Lila Rose's Sting Operations: condemn or commend?

Much conversation has ensued in the blogoshere about whether Lila Rose sins by presenting a persona other than her own to Planned Parenthood clinics in her "sting operations." Through her actions much truth comes out, but that does not necessarily legitimize the way in which comes out.

There was a long thread here of responses to an initial article by Dawn Eden and William Doino Jr. Eden and Doino take the clear position that lying is always wrong, intrinsically. Mark Shea concurs.

When something is intrinsically evil it cannot be condoned even if it seems to bring about good. Is this the case with Lila Rose's "stings"? Are they evil?

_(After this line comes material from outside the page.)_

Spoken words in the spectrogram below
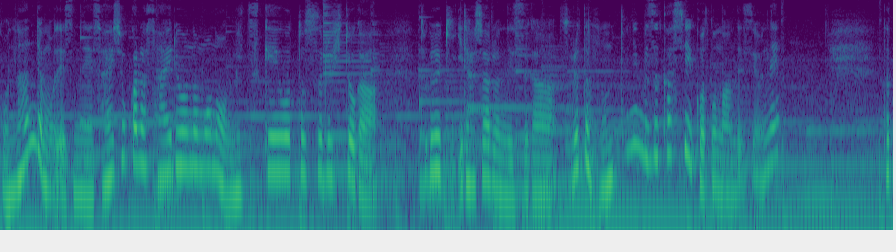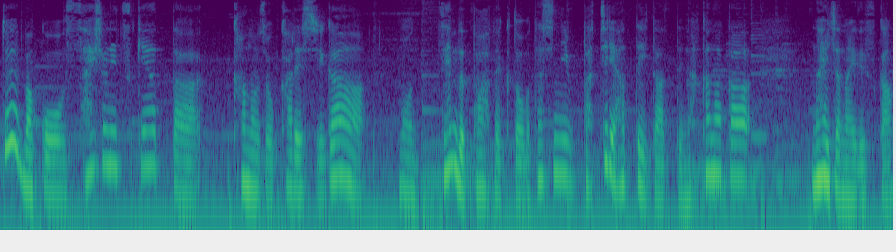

Firstly, I wonder about the the drama of it all, the playacting that Lila and her crew do. They pretend to be persons they are not, dressing and talking like a whore and her pimp, or dressing and talking like a troubled 14-year old who is being abused by a 30-year old man. They are playing the role that a real whore and a real pimp, or a real teenager would also play (albeit not before a camera at least no voluntarily), that is, they are representing something that really does exist, something that is neither phantom nor make-believe. They know this, and they also know that when the sting is over they will take off their masks and make-up and return to their lives. When the sting is over the deception ends, the purpose is not deception, but rather the opposite! And this purpose is not thwarted.

Secondly, one must ask: When does the practice of deception become sinful? Is all deception sinful? In war time don't submarines hide under the water? In police work don't undercover agents pose as non-policemen? When Corrie Ten Boom hid Jews wasn't she being, in a certain sense, deceitful, right from the get-go, long before anyone interrogated her? She pretended to the Germans to not be hiding Jews. The very act of hiding carries with it the will to deceive. Is it the speaking the deception make it sinful? Is that the test, when it is spoken?

What about a Joseph who hides his identity from his brothers as well as his ability to both speak and understand their language. This is intrinsically evil? What about Rahab, the harlot in Joshua 2 who hides Jewish spies, lies to the authorities about it, and earns a place in the bible hall of fame in Hebrews 11 for doing so. Augustine claims Rahab was wrong to lie but that she did not know better because she was a Pagan, not a Jew and did not know the 10 commandments. That seems weak to me, especially given her reward in the New Testament. Furthermore, the the law forbidding lying certainly belongs to the category of "natural"--things we can't not know, laws that don't require revelation for us to be bound by them. In other words even Pagans know it is wrong to lie--and so do Hindus and Buddhists. The golden rule (I won't lie to you because I don't want you to lie to me) does not require any "thus says the Lord;" it is written in the human heart.

Was Strider sinful in hiding his identity from the Hobbits at Bree? Were the twin boys Cor and Corin in C.S. Lewis's The Horse and His Boy sinning for masquerading for a good part of the story? All of the great stories of heroes masking their true identity now need to be banned? 

When Jesus tells us to hide the fact that we are subjecting ourselves to the rigors of fasting by oiling our hair and washing our face, is he asking us to do something sinful? When the Christians let Paul escape down the walls of Damascus they did so at night, very much hiding their actions from the eye of the authorities. Isn't that deceptive? Does one really think they were obliged, if asked, to tell the authorities which direction he went? Or . . . they needed to have command of verbal trickery to tell a truth that does not help the authorities find him? Really? Where does this end?

To me it appears that lying to protect the life of the innocent, far from being sinful, can even be

When it comes to "sting operation" journalism such as Lila Rose's I am not at all convinced that
it is intrinsically evil. The attempts to do end up like those defending absolute pacifism. They do not work.

Tom in Ohio